BANGKOK — When the military government approved spending at least 20 billion baht to guarantee prices for rice farmers, two questions were raised: How did it differ from the subsidy program that lost billions under Prime Minister Yingluck Shinawatra, and how would it succeed this time?
Answering those questions is tricky however. Expert opinions vary wildly, often depending on the political persuasion of the source. One economist critical of both governments’ programs said the junta’s more conservative scheme is unlikely to suffer the same losses – but also unlikely to work. And the consensus of economists in general is that the regime is wrong to blame market conditions on politically motivated manipulation of the market.
One thing made clear by economists is that this type of price-pledging subsidy has been implemented by governments since the 1980s, long before Yingluck’s election in 2011.
While critics doubt the scheme’s fundamental effectiveness, experts said it isn’t intended to move big market changes but rather stabilize volatile prices over the course of the harvest season, which runs about four months.
“The point is not to improve long-term problems about the price,” said Decharut Sukkumnoed, a agricultural economics lecturer at Kasetsart University. “To improve the price of rice, you need to fix some other issues.”
It’s a matter of managing supply to keep prices stable. Otherwise, at the beginning of the harvest period, the glut of rice hitting the market drives them down. The subsidy works by allowing farmers to “sell” their rice to the government at a fixed price. It’s actually a loan secured by their inventory.

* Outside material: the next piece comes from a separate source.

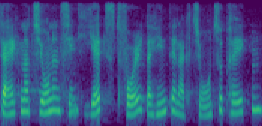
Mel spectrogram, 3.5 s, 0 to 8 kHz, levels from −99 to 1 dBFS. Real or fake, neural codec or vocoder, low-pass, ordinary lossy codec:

Later in the season, the farmers can reclaim their rice for sale at a better market rate and repay the “loan” to the government.
Despite being directly involved in farmer welfare issues and skewing pro-democracy, Decharut finds fault in both approaches taken by Yingluck then and the military regime now.

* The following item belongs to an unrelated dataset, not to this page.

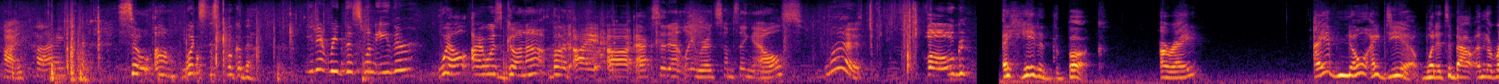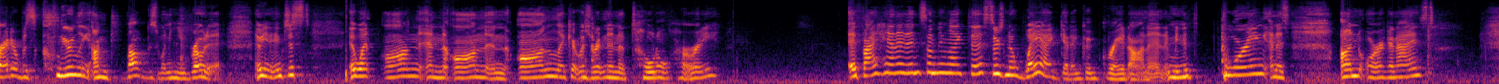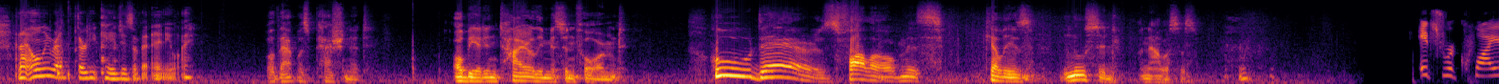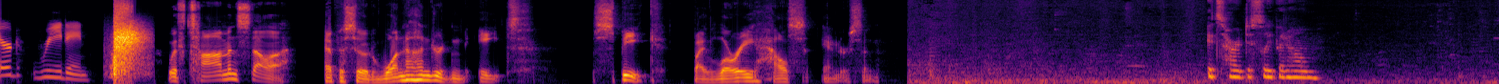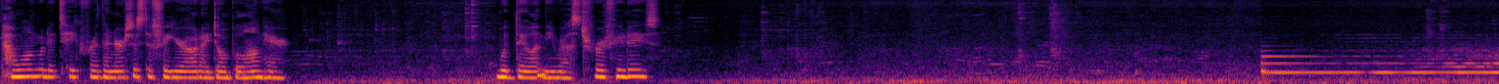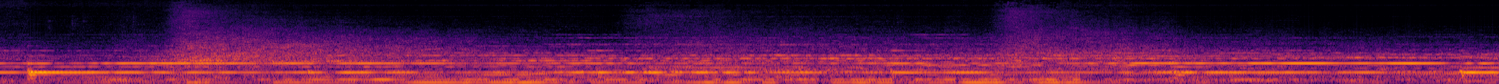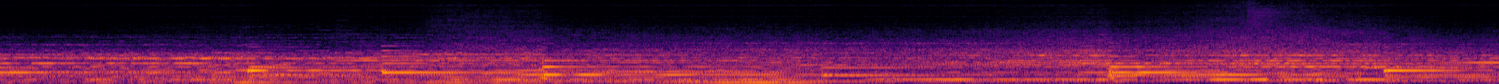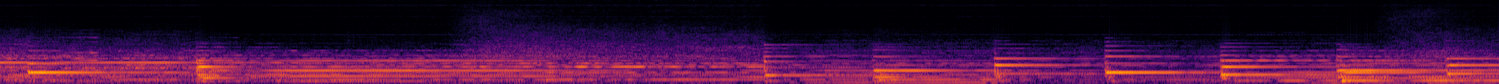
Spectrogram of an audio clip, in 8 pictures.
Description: is two teachers talking about literature.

The lecturer explained that in order for the program to work, the government must set the right buying price. Decharut said it must be higher than what the milliers are offering to farmers at the beginning of the season, when the market is oversupplied, to attract farmers. At the same time – and here’s where some gambling happens – it must also be lower than where the price lands at the end of the season.
This increase is supposed to happen because the rice bought from the farmers is held in reserve, lowering supply and therefore driving up prices, assuming demand is relatively inelastic.

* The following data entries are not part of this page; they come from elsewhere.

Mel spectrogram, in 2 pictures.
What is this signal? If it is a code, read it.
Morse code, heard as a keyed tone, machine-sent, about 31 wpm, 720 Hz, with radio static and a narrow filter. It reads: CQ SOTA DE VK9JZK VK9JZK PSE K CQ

So for the program to succeed and be effective for farmers, the right price must be set and enough farmers must participate to affect the market.
“It’s basic principle of economics, neither Yingluck nor Prayuth invented it,” he said.
He said there were some big policy differences that could make for different results.
Yingluck’s biggest mistake was announcing a price – 15,000 baht per metric ton – while campaigning in the election. While that may have helped secure the support of her rural constituents, she was stuck with that promise when harvest season came around and it proved much higher than the market could bear.
Her government also committed to buying an unlimited amount of any type of grain at that price, regardless of its market value.
The result was that at the end of the season, when prices were still low, a lot of farmers didn’t reclaim their rice and default on their loans. The government was left with silos full of aging stock.
Where Yingluck was too soon, Decharut said Prayuth was too late to be effective.
“The perfect timing would have been early October,” Decharut. “It was late now. Some rice was already sold to the market.”
The regime’s lower guarantee of 13,000 baht only for a relatively small quantity of premium jasmine rice made for a safer bet.
But Decharut said its low quantity, capped at two million metric tons, was another reason it was would not be effective.
“Will it help lift the price up in the end, because the amount of rice they are buying is very low compared to the whole market?” he said.
No Foul Play
Most agricultural economists, including a fierce critic of Yingluck’s program, agree that the government is falsely blaming the current market conditions on supply-side political sabotage.
Prime Minister Prayuth Chan-ocha suggested Tuesday the worst price for rice in years was caused by market manipulation by millers in cahoots with the political opposition. He even dispatched soldiers to the provinces to investigate.
Under pressure and accused of being responsible for the plummeting prices, the Thai Rice Mills Association on Thursday dissolved its executive committee.
“I don’t have the competence to collude with millers nationwide,” said President Manus Kitprasert as he announced his resignation, explaining it was impossible to control the thousands of mills nationwide.
Manus said millers base their prices to buy from farmers on what exporters are willing to pay. Experts agree the pricing situation was out of the control of the millers. In fact, they had long expected this year to be the worst for one simple reason: an oversupply of rice.
Economist Viroj NaRanong of the Thailand Development Research Institute wrote Wednesday on Facebook that strong rice production combined with lower consumption led to the depressed market conditions. Nine million metric tons of rice bought during Yingluck’s administration were also left in the country’s stock.
Viroj declined to answer questions Friday and urged the media to publish his entire, lengthy post.
The world rice market isn’t likely to recover anytime soon either. Global rice stocks at the end of this year are forecast to grow to their highest levels in over a dozen years, according to the U.S. Department of Agriculture.
Rice prices in the kingdom depend on the world market and are usually decided before orders are placed, Viroj wrote.